[Supplied entries — start]
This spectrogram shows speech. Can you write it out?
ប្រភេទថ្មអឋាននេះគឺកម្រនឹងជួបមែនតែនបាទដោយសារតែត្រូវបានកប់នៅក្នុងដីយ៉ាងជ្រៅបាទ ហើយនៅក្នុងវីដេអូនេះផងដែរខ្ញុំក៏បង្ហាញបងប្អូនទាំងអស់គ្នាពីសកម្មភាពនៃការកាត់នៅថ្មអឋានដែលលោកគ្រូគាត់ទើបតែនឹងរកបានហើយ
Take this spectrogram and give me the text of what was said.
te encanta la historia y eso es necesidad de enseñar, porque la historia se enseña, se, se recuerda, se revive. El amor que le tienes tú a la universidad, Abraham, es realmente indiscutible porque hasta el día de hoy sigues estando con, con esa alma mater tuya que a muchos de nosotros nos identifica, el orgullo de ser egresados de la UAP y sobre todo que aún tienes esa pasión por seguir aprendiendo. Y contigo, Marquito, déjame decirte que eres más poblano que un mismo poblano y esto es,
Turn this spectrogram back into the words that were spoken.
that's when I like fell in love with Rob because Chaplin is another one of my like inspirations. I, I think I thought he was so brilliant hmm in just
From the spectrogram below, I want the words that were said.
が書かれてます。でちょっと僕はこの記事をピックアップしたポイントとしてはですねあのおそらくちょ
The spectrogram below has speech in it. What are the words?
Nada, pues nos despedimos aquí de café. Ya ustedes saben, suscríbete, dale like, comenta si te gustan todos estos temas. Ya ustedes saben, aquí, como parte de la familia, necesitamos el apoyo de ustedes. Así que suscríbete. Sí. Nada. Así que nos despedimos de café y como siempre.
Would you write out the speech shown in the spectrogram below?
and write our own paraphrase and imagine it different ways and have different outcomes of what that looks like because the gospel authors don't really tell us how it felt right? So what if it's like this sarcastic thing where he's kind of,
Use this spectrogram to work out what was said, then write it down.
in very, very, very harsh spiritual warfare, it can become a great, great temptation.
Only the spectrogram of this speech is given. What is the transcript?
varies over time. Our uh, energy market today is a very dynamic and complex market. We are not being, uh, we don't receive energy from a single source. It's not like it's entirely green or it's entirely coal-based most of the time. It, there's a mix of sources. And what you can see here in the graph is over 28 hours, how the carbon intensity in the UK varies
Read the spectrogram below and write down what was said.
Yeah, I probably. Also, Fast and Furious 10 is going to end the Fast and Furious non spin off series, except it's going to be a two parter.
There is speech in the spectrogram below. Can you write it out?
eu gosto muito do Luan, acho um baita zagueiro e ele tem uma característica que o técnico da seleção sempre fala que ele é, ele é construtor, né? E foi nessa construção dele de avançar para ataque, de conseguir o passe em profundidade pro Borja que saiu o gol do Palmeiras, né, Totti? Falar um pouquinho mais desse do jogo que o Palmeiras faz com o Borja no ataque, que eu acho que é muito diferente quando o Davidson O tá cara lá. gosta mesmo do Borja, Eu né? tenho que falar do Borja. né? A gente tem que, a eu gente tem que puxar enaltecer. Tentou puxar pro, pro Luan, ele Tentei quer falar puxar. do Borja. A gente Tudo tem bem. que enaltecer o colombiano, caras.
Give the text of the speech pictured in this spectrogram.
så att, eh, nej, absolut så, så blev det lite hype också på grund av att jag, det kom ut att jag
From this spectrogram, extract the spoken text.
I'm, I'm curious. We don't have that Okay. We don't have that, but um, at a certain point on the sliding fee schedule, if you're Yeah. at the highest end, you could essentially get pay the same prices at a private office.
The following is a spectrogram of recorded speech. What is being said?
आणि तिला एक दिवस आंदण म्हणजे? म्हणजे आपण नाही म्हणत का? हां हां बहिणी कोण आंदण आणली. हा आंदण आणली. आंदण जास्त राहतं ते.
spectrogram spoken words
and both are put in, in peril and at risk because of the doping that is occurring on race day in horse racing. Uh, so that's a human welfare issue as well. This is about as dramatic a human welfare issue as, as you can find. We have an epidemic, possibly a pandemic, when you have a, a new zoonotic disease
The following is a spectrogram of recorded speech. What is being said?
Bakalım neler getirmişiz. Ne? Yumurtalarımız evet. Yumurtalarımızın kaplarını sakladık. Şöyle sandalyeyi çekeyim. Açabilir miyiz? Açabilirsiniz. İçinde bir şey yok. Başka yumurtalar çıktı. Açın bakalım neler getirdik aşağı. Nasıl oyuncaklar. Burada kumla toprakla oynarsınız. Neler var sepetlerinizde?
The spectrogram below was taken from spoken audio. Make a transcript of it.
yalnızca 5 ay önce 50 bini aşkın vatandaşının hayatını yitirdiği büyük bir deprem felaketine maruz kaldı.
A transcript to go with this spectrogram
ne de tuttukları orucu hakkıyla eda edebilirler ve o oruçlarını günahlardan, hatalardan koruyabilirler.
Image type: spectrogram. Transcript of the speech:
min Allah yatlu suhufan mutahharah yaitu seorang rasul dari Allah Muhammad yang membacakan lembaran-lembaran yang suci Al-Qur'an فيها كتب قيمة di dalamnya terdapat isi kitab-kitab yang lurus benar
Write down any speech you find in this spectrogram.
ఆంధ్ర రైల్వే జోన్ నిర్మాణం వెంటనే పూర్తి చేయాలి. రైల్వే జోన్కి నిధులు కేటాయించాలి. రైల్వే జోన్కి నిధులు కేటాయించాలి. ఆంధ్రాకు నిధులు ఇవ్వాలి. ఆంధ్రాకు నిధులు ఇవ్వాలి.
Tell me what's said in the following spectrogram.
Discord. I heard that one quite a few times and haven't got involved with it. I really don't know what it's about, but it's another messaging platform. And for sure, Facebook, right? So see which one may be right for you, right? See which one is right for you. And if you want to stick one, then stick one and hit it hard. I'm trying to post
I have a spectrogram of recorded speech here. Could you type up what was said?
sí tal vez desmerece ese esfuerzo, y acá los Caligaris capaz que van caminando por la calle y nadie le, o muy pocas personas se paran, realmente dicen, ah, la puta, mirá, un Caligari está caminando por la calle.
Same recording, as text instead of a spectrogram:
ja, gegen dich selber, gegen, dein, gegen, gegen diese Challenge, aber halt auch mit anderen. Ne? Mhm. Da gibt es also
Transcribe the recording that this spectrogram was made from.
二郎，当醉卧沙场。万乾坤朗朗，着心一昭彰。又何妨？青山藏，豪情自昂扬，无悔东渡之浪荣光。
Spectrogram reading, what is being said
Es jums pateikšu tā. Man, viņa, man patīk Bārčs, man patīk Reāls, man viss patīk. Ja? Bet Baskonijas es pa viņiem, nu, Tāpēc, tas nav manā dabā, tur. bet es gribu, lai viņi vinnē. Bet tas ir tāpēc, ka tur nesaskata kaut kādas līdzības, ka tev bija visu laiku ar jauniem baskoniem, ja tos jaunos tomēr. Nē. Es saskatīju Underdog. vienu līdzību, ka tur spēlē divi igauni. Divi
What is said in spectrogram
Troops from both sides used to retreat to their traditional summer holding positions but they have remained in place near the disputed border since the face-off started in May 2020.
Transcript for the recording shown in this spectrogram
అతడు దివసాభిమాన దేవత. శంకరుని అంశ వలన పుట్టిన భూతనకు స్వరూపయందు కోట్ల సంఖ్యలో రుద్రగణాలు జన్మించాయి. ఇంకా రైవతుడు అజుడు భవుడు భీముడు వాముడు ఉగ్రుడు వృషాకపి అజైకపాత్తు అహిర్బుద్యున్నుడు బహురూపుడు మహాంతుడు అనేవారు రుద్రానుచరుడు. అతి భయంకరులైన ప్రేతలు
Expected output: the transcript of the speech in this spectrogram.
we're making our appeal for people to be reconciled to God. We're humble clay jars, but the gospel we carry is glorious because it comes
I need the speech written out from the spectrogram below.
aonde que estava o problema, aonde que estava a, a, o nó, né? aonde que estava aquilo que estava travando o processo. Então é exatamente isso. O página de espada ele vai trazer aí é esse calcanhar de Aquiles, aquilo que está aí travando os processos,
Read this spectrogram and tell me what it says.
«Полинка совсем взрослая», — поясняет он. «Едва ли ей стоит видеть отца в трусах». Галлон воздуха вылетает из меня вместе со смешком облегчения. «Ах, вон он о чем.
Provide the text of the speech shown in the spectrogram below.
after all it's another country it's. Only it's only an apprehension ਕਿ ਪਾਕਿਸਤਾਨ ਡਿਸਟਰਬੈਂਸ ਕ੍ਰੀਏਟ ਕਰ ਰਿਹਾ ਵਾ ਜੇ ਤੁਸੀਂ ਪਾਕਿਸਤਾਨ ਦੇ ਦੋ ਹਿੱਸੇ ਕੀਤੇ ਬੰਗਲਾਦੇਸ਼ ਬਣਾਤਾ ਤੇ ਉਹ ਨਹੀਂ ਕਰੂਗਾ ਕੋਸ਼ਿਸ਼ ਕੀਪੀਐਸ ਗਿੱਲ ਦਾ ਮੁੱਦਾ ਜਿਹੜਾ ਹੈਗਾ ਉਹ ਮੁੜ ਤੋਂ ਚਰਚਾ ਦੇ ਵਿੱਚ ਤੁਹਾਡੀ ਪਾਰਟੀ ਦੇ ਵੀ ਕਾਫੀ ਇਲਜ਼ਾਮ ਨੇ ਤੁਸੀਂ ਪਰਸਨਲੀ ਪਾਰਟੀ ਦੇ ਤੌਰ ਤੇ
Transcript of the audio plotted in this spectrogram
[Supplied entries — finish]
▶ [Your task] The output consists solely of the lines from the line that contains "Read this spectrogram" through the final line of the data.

▶ [Reply to the exercise]
Read this spectrogram and tell me what it says.
«Полинка совсем взрослая», — поясняет он. «Едва ли ей стоит видеть отца в трусах». Галлон воздуха вылетает из меня вместе со смешком облегчения. «Ах, вон он о чем.
Provide the text of the speech shown in the spectrogram below.
after all it's another country it's. Only it's only an apprehension ਕਿ ਪਾਕਿਸਤਾਨ ਡਿਸਟਰਬੈਂਸ ਕ੍ਰੀਏਟ ਕਰ ਰਿਹਾ ਵਾ ਜੇ ਤੁਸੀਂ ਪਾਕਿਸਤਾਨ ਦੇ ਦੋ ਹਿੱਸੇ ਕੀਤੇ ਬੰਗਲਾਦੇਸ਼ ਬਣਾਤਾ ਤੇ ਉਹ ਨਹੀਂ ਕਰੂਗਾ ਕੋਸ਼ਿਸ਼ ਕੀਪੀਐਸ ਗਿੱਲ ਦਾ ਮੁੱਦਾ ਜਿਹੜਾ ਹੈਗਾ ਉਹ ਮੁੜ ਤੋਂ ਚਰਚਾ ਦੇ ਵਿੱਚ ਤੁਹਾਡੀ ਪਾਰਟੀ ਦੇ ਵੀ ਕਾਫੀ ਇਲਜ਼ਾਮ ਨੇ ਤੁਸੀਂ ਪਰਸਨਲੀ ਪਾਰਟੀ ਦੇ ਤੌਰ ਤੇ
Transcript of the audio plotted in this spectrogram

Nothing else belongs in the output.